CW3 James D. Sanchez entered military service in November 1990, culminating in duties as the officer in charge of staff and faculty at Fort Eustis, Va. He served overseas in Korea and Germany, and combat tours in support of OIF and Operation Enduring Freedom. He said the highlight of his career was his father pining on his warrant officer rank. He and his wife, Stephanie, have five children. They plan to reside in Dothan.
CW3 Edgar C. Lovitt entered military service in October 1991, culminating as student management officer of B Company, 1st Battalion, 145th Aviation Regiment at Fort Rucker. He served overseas in Germany, Haiti, Iraq and Honduras, and combat tours supporting OIF and Operation Uphold Democracy. He said the highlight of his career was serving as an AH-64 Apache pilot in command during combat operations. He and his wife, Louvinda, have four children. They plan to reside in Ozark.
First Sgt. Robert E. Carter Jr. entered military service in August 1987, culminating in duties as first sergeant and international military student officer at Fort Shafter, Hawaii. He served overseas in Germany, Hawaii, Bosnia-Herzegovina, Egypt, Israel and Iraq. He also served combat tours in support of OIF and OEF. He said the highlight of his career was serving as first sergeant. Traveling to more than 20 countries and working with people from all walks of life. He plans to reside in Fort Worth, Texas.
Sgt. 1st Class Rodney Lewis entered military service in June 1982, culminating as the battalion S4 NCO in charge for 3rd Battalion, 363rd Training Support Battalion at Joint Forces Training Base, Los Alamitos, Calif. He served overseas in Korea, Germany, Saudi Arabia, Kuwait and Iraq, and also a combat tour in support of Operation Desert Storm and Operation Desert Shield. He said the highlight of his career was earning the Glen E. Morrell Award for Recruiting Excellence. He and his wife, Freda, plan to reside in Quincy, Fla.

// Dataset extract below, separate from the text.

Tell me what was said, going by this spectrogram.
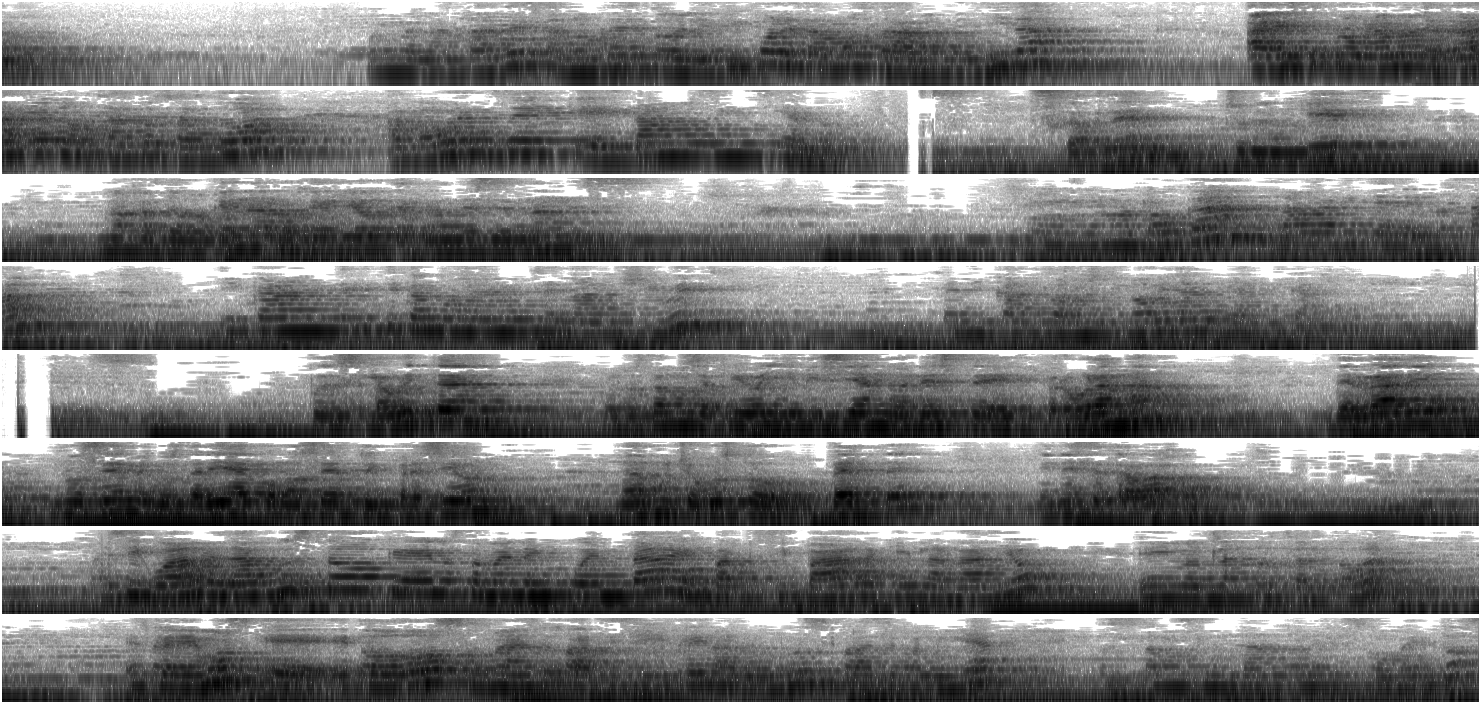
Muy buenas tardes, a nombre de todo el equipo le damos la bienvenida a este programa de radio Notlacto Saltoa. Acomódense que estamos iniciando. Scatlén, Majaltaboquena, Rogelio Hernández Hernández. Pues Laurita, pues estamos aquí hoy iniciando en este programa de radio. No sé, me gustaría conocer tu impresión. Me da mucho gusto verte en este trabajo. Pues igual me da gusto que nos tomen en cuenta en participar aquí en la radio, en Notlacto Tlaltoa. Esperemos que todos sus maestros participen, alumnos y padres de familia. Los estamos invitando en estos momentos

Sgt. 1st Class Telroy F. Grant entered military service in October 1990, culminating as standardization air traffic control maintenance supervisor evaluator and Federal Aviation Administration inspection technician at Fort Rucker. He served overseas in Korea, Germany, Bosnia, Kosovo, Kuwait, Iraq and Afghanistan. He also served combat tours in support of OIF and OEF. He said the highlight of his career was serving as worldwide Army resource management survey evaluator and FAA flight inspection technician. He and his wife, Jacqueline, plan to reside in the local area.
Sgt. 1st Class Rolando L. Correa entered military service in January 1994, culminating as an instructor at the NCO Academy at Fort Rucker. He served overseas in Panama, Germany, Iraq and Puerto Rico. He also served multiple combat tours in support of OIF. He said the highlight of his career was being able to provide a stable home for his Family. He and his wife, Sonia, have three children. They plan to reside in Tampa, Fla.
Allie M. Reddick entered federal service in May 1980 at Fort Rucker, culminating as an administrative support technician at the Fort Rucker NCOA. She said the highlight of her career was helping to make a difference in the life of a young Soldier by encouraging him and convincing him that his life was precious and worth living, receiving a certificate of achievement from U.S. Army Training and Doctrine Command. She and her husband, David, have one child. They plan to reside in Enterprise.
Kenneth M. Newsom entered federal service in April 1987 at Fort Rucker, culminating as a firefighter with the Fort Rucker Directorate of Public Safety. He said the highlight of his career was helping protect those who serve the nation. He and his wife, Kathy, have three children. They plan to reside in Enterprise.